Dataset records:
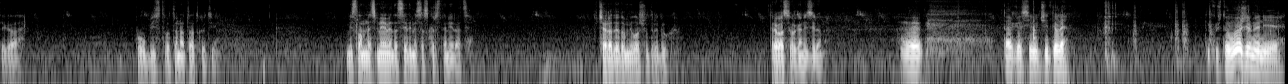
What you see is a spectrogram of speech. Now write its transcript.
Сега, по убиството на татко ти, мислам не смееме да седиме со скрстени раце. Вчера дедо Милош, утре друг. Треба да се организираме. Еве, така си учителе. Како што можеме ние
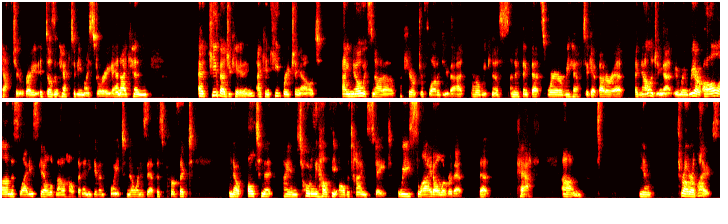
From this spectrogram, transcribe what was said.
have to, right? It doesn't have to be my story, and I can ed- keep educating. I can keep reaching out. I know it's not a, a character flaw to do that or a weakness, and I think that's where we have to get better at acknowledging that. we are all on the sliding scale of mental health at any given point. No one is at this perfect you know, ultimate, I am totally healthy all the time state. We slide all over that, that path, um, you know, throughout our lives.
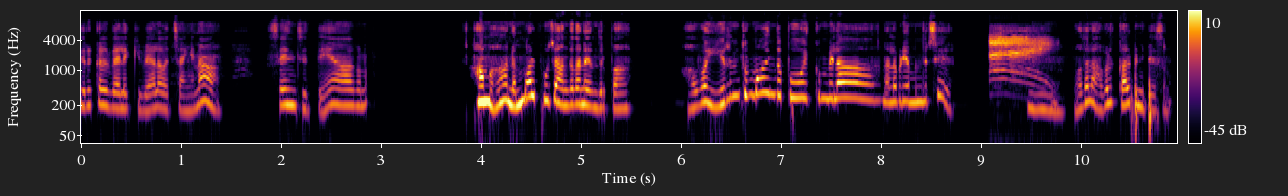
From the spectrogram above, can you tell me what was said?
திருக்கல் வேலைக்கு வேலை வச்சாங்கன்னா செஞ்சுட்டே ஆகணும். ஆமா நம்மால் பூஜா அங்கதானே இருந்திருப்பா. அவ இருந்துமா இந்த பூவை கும்பிலா? விழா நல்லபடியா முடிஞ்சிருச்சு? முதல்ல அவளுக்கு கால் பண்ணி பேசணும்.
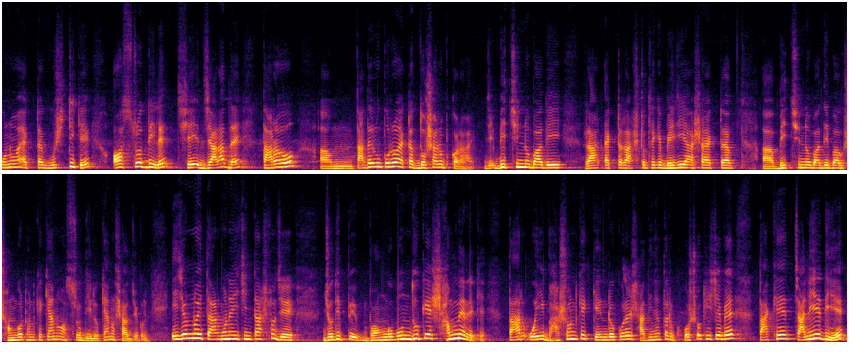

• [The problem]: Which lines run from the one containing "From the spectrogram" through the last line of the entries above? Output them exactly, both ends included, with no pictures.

• [Solution to this task]:
From the spectrogram above, can you tell me what was said?
திருக்கல் வேலைக்கு வேலை வச்சாங்கன்னா செஞ்சுட்டே ஆகணும். ஆமா நம்மால் பூஜா அங்கதானே இருந்திருப்பா. அவ இருந்துமா இந்த பூவை கும்பிலா? விழா நல்லபடியா முடிஞ்சிருச்சு? முதல்ல அவளுக்கு கால் பண்ணி பேசணும்.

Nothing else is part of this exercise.